First of all, there can’t be that many that are qualified. Second, the work of a teacher is drastically different than say an early church prophet. A prophet was given a direct revelation from the Lord of what to say to the assembly. A teacher is entrusted with the responsibility of expounding the truth of the Gospel found in Scripture. There is more freedom for a teacher and more room to fail and be found guilty of the horrible sin of false teaching.
2. Teachers will be judged more strictly
All will be judged by the words of their mouth, especially teachers.
b. A few weeks ago Vernon brought up the verse that says we will be judged by every idle word. Let’s look at (Matt 12:36). This is the verse the haunted me growing up! And don't forget the verse that says, “For everyone to whom much is given, from him much will be required; and to whom much has been committed, of him they will ask the more.” (Lk 12:48)
3. We all stumble, especially in word
Do you know what one of the marks of a fool is in Proverbs? “A fool’s mouth is his undoing and his lips are a snare to his soul.” (Pr 18:7) The goal is to be mature, yet this cannot be done without God’s working.
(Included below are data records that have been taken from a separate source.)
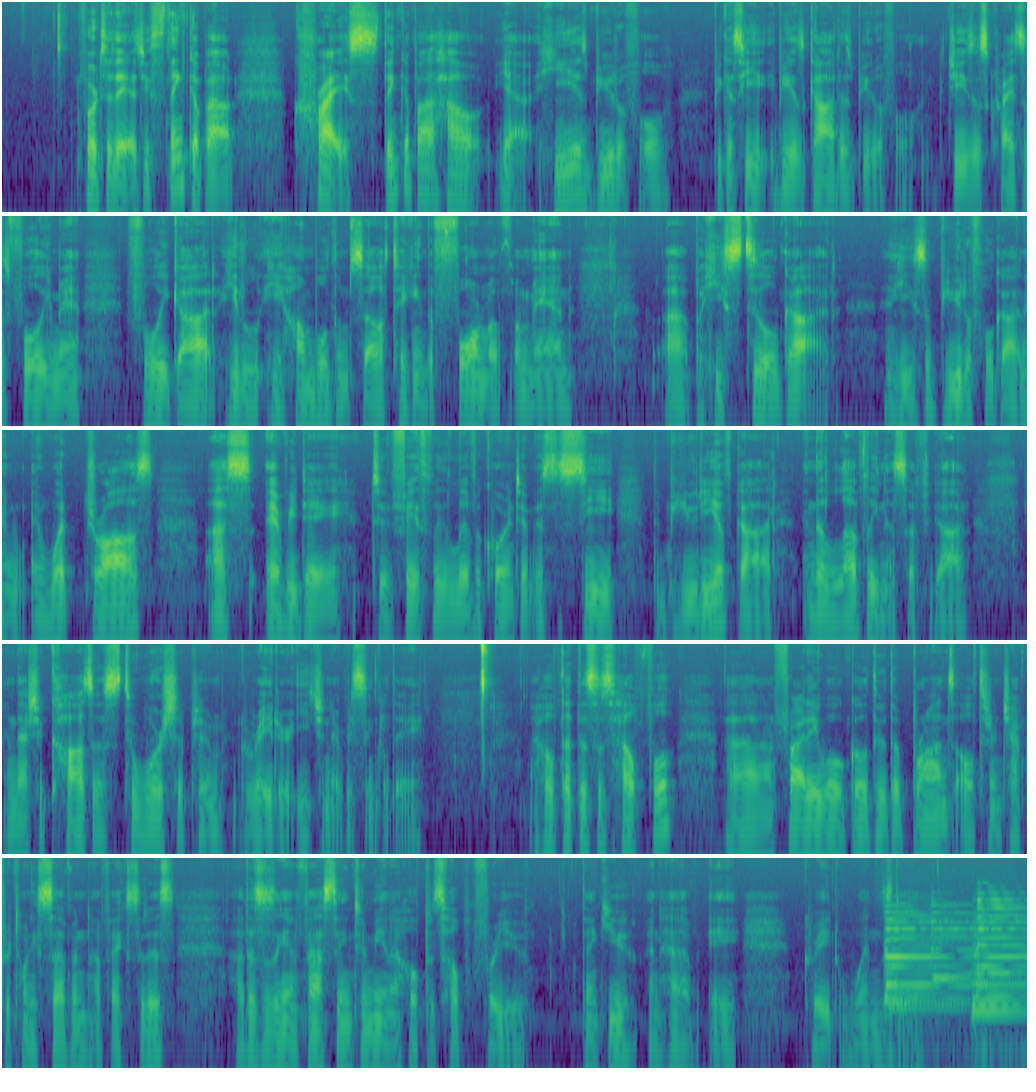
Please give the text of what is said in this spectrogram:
for today. As you think about Christ, think about how, yeah, He is beautiful because He because God is beautiful. Jesus Christ is fully man, fully God. He He humbled Himself, taking the form of a man, uh, but He's still God and He's a beautiful God. And, and what draws us every day to faithfully live according to Him is to see the beauty of God and the loveliness of God. And that should cause us to worship Him greater each and every single day. I hope that this is helpful. Uh, Friday, we'll go through the bronze altar in chapter 27 of Exodus. Uh, this is again fascinating to me, and I hope it's helpful for you. Thank you, and have a great Wednesday.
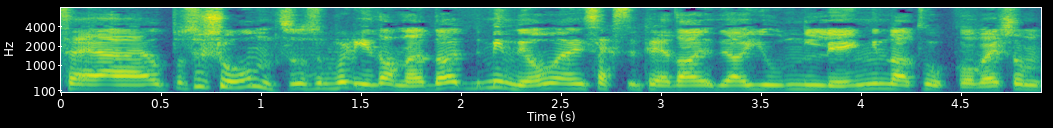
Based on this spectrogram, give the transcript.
til opposisjonen. Så, så fordi denne, da minner jo i 63 da, da Jon Lyng da tok over som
A concern about people wanting to teach leads James into a general warning about the tongue. The concern is not to talk people out of teaching who are called and gifted for it, but to impress the seriousness of that task upon those people. Then, by extension, there is a warning given to the entire church about the seriousness of speech.
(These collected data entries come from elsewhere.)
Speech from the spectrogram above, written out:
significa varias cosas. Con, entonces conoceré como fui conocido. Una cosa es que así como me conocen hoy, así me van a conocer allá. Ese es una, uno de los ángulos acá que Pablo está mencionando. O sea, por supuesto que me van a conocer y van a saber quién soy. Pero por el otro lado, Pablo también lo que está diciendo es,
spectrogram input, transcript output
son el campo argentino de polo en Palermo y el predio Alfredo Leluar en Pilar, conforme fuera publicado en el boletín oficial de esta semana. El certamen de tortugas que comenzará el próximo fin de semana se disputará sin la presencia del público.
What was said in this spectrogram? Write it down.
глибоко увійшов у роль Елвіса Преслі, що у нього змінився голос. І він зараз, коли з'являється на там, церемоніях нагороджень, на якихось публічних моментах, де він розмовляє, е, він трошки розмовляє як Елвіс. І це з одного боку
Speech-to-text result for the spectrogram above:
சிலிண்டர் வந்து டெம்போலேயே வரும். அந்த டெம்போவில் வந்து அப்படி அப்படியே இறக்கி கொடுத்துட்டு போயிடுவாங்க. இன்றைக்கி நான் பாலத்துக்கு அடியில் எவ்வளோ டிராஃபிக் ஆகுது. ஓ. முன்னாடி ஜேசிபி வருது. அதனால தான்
The Tongue is Incredibly Powerful (vv3-6)
v5 summarizes this next point- “The tongue is a little member and boasts great things.”
Can something so small have such a massive impact, Can it really impact our spiritual condition?
Each of these next few illustrations were known widely in the ancient world and are still well-known in the modern world.
1. Small bits in Horse’s mouths steer the large animals
2. Large ships are turned by small rudders, despite strong winds
3. A little fire kindles an entire forest
This last illustration bridges us to the next section. The tongue has great, destructive potential. In fact your tongue can defile your whole body, your whole life. The tongue has the power to condemn a person. It is not surprising that James uses this wild-fire illustration for his next point. The OT compares the speech of a scoundrel to a “burning fire.” (Pr 16:27) The Bible often uses fire as a symbol for destruction. So not only can the tiny tongue to considerable things, but it also the potential to cause considerable damage. It appears that what James is getting at is that the tongue, our speech, can actually destroy true Christianity. It can destroy entire churches. “It defiles the whole body, and sets on fire the course of nature; and it is set on fire by hell.”

The tongue boasts this great power and the frightening thing is that it is difficult to control; as we all know.

Powerful as it is, the Tongue is Extremely Difficult to Control (vv7-8)
It is unusually demanding and challenging to control the tongue. The sinful nature that inspires evil words is beyond our control. This was already touched on in verse two. As said before, only by the work of sanctification by God’s Spirit can we rid ourselves of this problem.
1. Many things can be tamed, but not the tongue
2. The tongue is an unruly evil
3. The tongue is full of deadly poison

The Tongue’s Sinfulness is Evidenced by “Doubleness” (vv9-12)
Remember in 1:8 when James condemned doubleness?
1. Bless God, Curse Men
What hypocrisy it is to praise God and curse men who are created in His image.
2. Does a spring send forth fresh and bitter water from the same opening?
3. Can a fig tree bear olives or a grapevine figs?

There is no greater example of this type of doubleness than the Pharisee in the Lord's parable of Luke 18:9-12.

Sins of the tongue can destroy you, others, a church. Thoughtless chattering, lying, arrogant boasting, gossiping, and slandering are all examples of destructive speech. There is no room for this in the Christian life, especially in the church. We must be careful what comes out of our mouth. James said in chapter one, “So then, my beloved brethren, let every man be swift to hear, slow to speak, slow to wrath; for the wrath of man does not produce the righteousness of God.”